2. Can Beanie Wells finally overtake Tim Hightower? This is a fluid situation. The Cardinals will look to run the ball more after the retirement of Kurt Warner. There is NO WAY the team can pass the ball 393 times again this year with Matt Leinart under center. Arizona averaged only 20 rushing attempts per game last season. Expect that number to go up in a big way. The Cardinal coaching staff has a history of a strong rushing attack in Pittsburgh and could look to implement a power running game in the desert. As it stands now, Hightower will start the games with Wells getting more carries. The coaches will look to strike a balance between Hightower's versatility and Wells strength running the football. Both are young and talented. Hightower amassed over 1,000 total yards last season with Wells just shy of the mark. An increased priority on the ground game this year could vault both backs into the Top 20. Given the split in touches, Hightower is a much better value as RB41 in the ninth round than Wells as RB13. Hightower is a steal as a fantasy RB4.
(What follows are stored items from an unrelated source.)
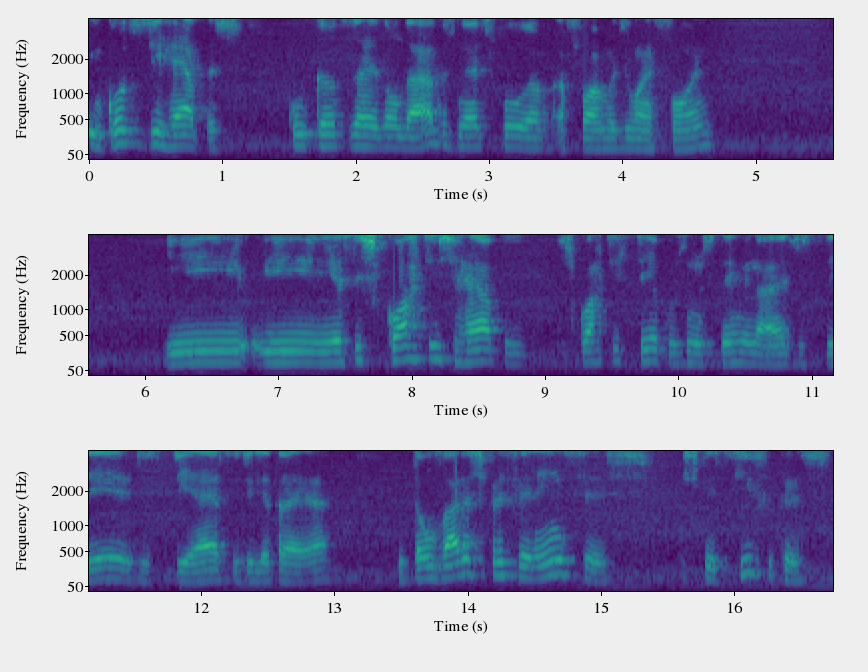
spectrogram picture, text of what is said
encontros de retas com cantos arredondados, né, tipo a, a forma de um iPhone. E, e, esses cortes retos, esses cortes secos nos terminais de C, de, de S, de letra E. Então, várias preferências específicas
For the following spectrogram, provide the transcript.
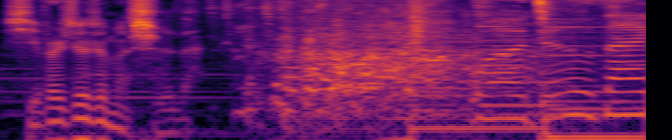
媳妇儿就这么实在。我就在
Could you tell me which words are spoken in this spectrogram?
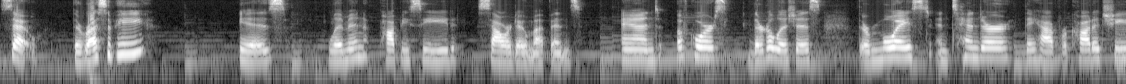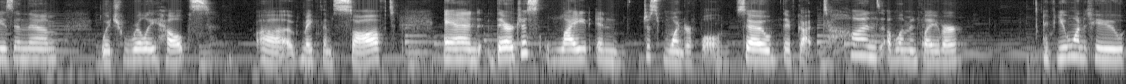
So the recipe is lemon poppy seed sourdough muffins. And of course, they're delicious. They're moist and tender. They have ricotta cheese in them, which really helps uh, make them soft. And they're just light and just wonderful. So they've got tons of lemon flavor. If you want to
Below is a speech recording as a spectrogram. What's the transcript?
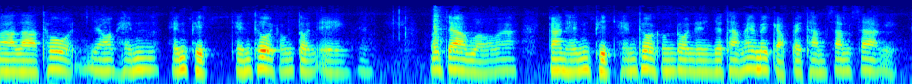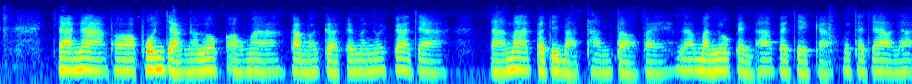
มาลาโทษ ยอมเห็นเห็นผิดเห็นโทษของตนเองพระเจ้าบอกว่าการเห็นผิดเห็นโทษของตนเองจะทำให้ไม่กลับไปทำซ้ำซากอีกชาติหน้าพอพ้นจากนรกออกมากลับมาเกิดเป็นมนุษย์ก็จะสามารถปฏิบัติธรรมต่อไป แล้วบรรลุเป็นพระปเจกพุทธเจ้าได้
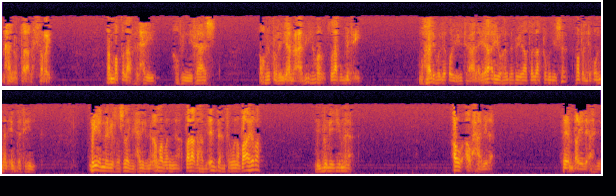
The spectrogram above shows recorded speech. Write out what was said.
محل الطلاق الشرعي. أما الطلاق في الحيض أو في النفاس أو في طهر جامع فيه هو طلاق بدعي. مخالف لقوله تعالى يا أيها النبي إذا طلقتم النساء فطلقوهن لعدتهن. بين النبي صلى الله عليه وسلم في حديث ابن عمر أن طلاقها في العدة أن تكون طاهرة من دون جماع أو أو حاملا فينبغي لأهل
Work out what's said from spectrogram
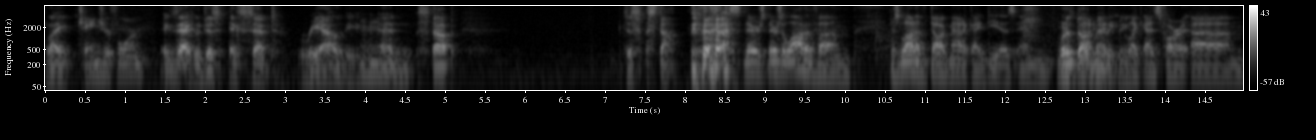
Like, Change your form. exactly, just accept reality Mm-hmm. and stop. Just stop. There's there's a lot of um, there's a lot of dogmatic ideas and What does dogmatic mean? Like as far as um,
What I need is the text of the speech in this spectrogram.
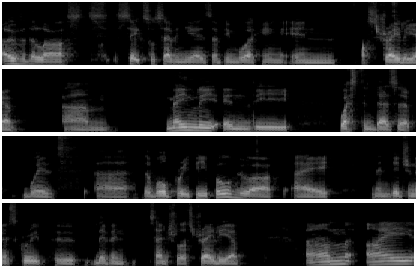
over the last six or seven years, I've been working in Australia um, mainly in the Western Desert with uh, the Warlpiri people, who are a an indigenous group who live in Central Australia. Um, I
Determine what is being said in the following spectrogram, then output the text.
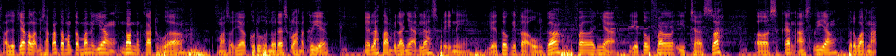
Selanjutnya kalau misalkan teman-teman yang non K2 masuknya guru honorer sekolah negeri ya. Ini adalah tampilannya adalah seperti ini yaitu kita unggah filenya yaitu file ijazah uh, scan asli yang berwarna.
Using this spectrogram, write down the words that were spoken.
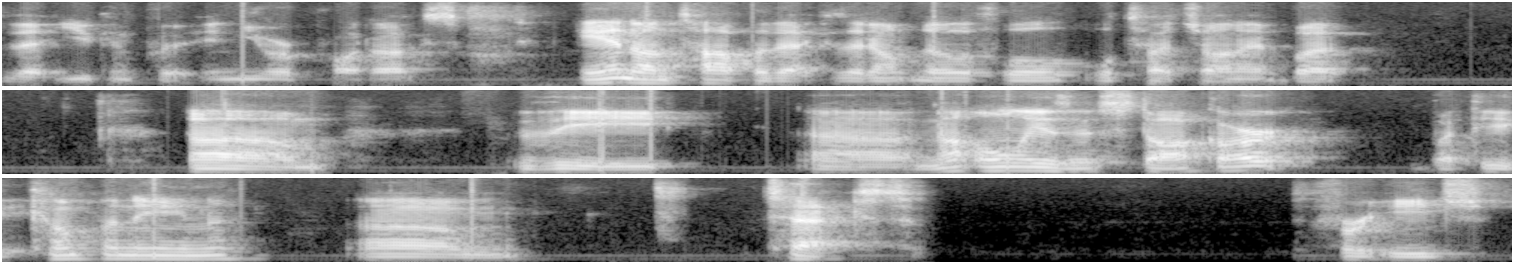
that you can put in your products. And on top of that, because I don't know if we'll we'll touch on it, but um, the uh, not only is it stock art, but the accompanying um, text for each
1. What to make of the Dallas running backs? The Cowboys have three capable ball carriers. Many assume that Felix Jones will be named the starter after the two strong games against the Eagles late in the season. But, can he carry the ball enough to be worth his ADP? There is no way he is worth an ADP of RB22. What a high price for a back who only twice during the regular season carried the ball more than ten times in a game. The Cowboy backfield is full of uncertainty. Marion Barber will be back to full health. He is the pounder of the Dallas running corps. Barber has carried the ball at least 200 times each of the last three years, finishing as RB21 or better each time. So, with an ADP of RB30, Barber is a good bet to exceed expectations once again. The sleeper of the group is Tashard Choice. He has flashed some skill the when given the opportunity. Choice has an ADP of RB55 and has great upside as a fantasy RB5. The advice to fantasy players in redraft leagues, is to avoid Jones and take a chance on Barber or Choice.

Questions, suggestions and comments are always welcome to